EXERCISE OBJECTIVE:
The line containing "The speaker's words" and each line after it, through the final line of the data, are to be retyped exactly, with pictures left out.

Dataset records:
"""

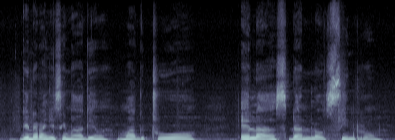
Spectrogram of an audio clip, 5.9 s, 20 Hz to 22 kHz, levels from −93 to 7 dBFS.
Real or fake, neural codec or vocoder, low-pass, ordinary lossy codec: real; none; none; none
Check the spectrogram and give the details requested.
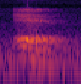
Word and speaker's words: air: Again dear children, there is one word air. It's not here. Here होता है HAIR.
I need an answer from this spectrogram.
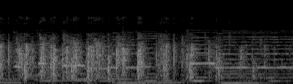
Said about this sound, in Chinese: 森林里的每一片叶子听了老鼠的读书声都笑了，他们一起给老鼠鼓掌。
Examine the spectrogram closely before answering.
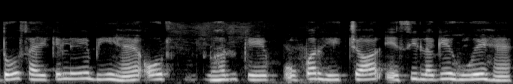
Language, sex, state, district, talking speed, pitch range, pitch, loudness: Hindi, female, Uttar Pradesh, Shamli, 165 wpm, 215-240 Hz, 225 Hz, -15 LUFS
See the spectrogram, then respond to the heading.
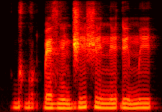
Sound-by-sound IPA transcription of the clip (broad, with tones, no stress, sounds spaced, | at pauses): ɡ ʊ˨ ɡʷ ɛ˨ k͡p e˨ z ĩ˨ d͡ʒ i˨˦ ʃ i˨ n i˨ ɗ i˨ m i˦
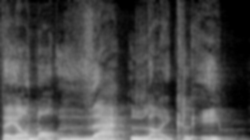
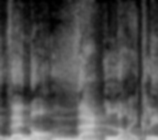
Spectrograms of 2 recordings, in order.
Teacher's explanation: The stress on that, they are not that likely. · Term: word stress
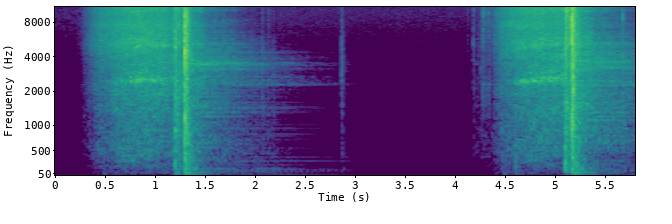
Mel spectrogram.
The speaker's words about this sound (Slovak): Buchotal oknami, otváral a zatváral dvere, škrabotal a klopotal.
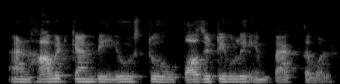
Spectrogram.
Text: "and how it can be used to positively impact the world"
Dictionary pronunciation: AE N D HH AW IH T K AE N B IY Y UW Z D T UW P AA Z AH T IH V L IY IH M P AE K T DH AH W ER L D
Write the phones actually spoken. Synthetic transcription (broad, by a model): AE N D HH AW IH T K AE N B IY Y UW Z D T UW P AA Z AH T IH V L IY IH M P AE K T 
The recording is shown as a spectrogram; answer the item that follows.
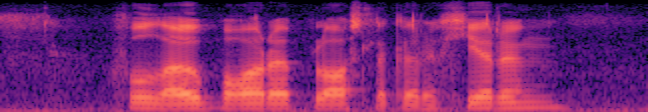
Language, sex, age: Afrikaans, male, 20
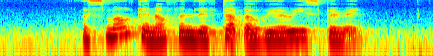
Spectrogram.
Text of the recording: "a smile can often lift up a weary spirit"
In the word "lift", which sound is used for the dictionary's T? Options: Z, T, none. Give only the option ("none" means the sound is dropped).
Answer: T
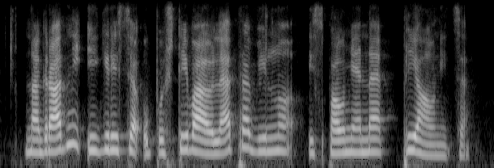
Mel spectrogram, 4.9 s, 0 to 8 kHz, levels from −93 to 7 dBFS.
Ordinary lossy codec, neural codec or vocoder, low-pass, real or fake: Opus, 16 kbps; codec, 16 kHz, 4 kbps, FreqCodec, larger model; 7.2 kHz; fake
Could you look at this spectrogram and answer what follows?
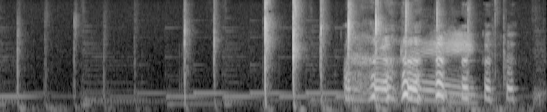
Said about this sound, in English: You're supposed to clap! I can't clap like this. I'm clapping.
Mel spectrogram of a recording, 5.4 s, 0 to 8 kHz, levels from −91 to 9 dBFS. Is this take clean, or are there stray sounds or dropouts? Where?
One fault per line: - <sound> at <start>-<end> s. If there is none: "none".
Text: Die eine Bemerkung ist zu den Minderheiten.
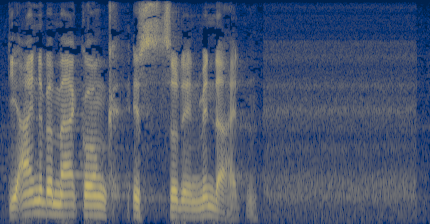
none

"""

COMPLETED TASK:
The speaker's words about this sound (Slovak): Buchotal oknami, otváral a zatváral dvere, škrabotal a klopotal.
Spectrogram.
Text: "and how it can be used to positively impact the world"
Dictionary pronunciation: AE N D HH AW IH T K AE N B IY Y UW Z D T UW P AA Z AH T IH V L IY IH M P AE K T DH AH W ER L D
Write the phones actually spoken. Synthetic transcription (broad, by a model): AE N D HH AW IH T K AE N B IY Y UW Z D T UW P AA Z AH T IH V L IY IH M P AE K T 
The recording is shown as a spectrogram; answer the item that follows.
Language, sex, age: Afrikaans, male, 20
Spectrogram.
Text of the recording: "a smile can often lift up a weary spirit"
In the word "lift", which sound is used for the dictionary's T? Options: Z, T, none. Give only the option ("none" means the sound is dropped).
Answer: T
Mel spectrogram, 4.9 s, 0 to 8 kHz, levels from −93 to 7 dBFS.
Ordinary lossy codec, neural codec or vocoder, low-pass, real or fake: Opus, 16 kbps; codec, 16 kHz, 4 kbps, FreqCodec, larger model; 7.2 kHz; fake
Could you look at this spectrogram and answer what follows?
Said about this sound, in English: You're supposed to clap! I can't clap like this. I'm clapping.
Mel spectrogram of a recording, 5.4 s, 0 to 8 kHz, levels from −91 to 9 dBFS. Is this take clean, or are there stray sounds or dropouts? Where?
One fault per line: - <sound> at <start>-<end> s. If there is none: "none".
Text: Die eine Bemerkung ist zu den Minderheiten.
none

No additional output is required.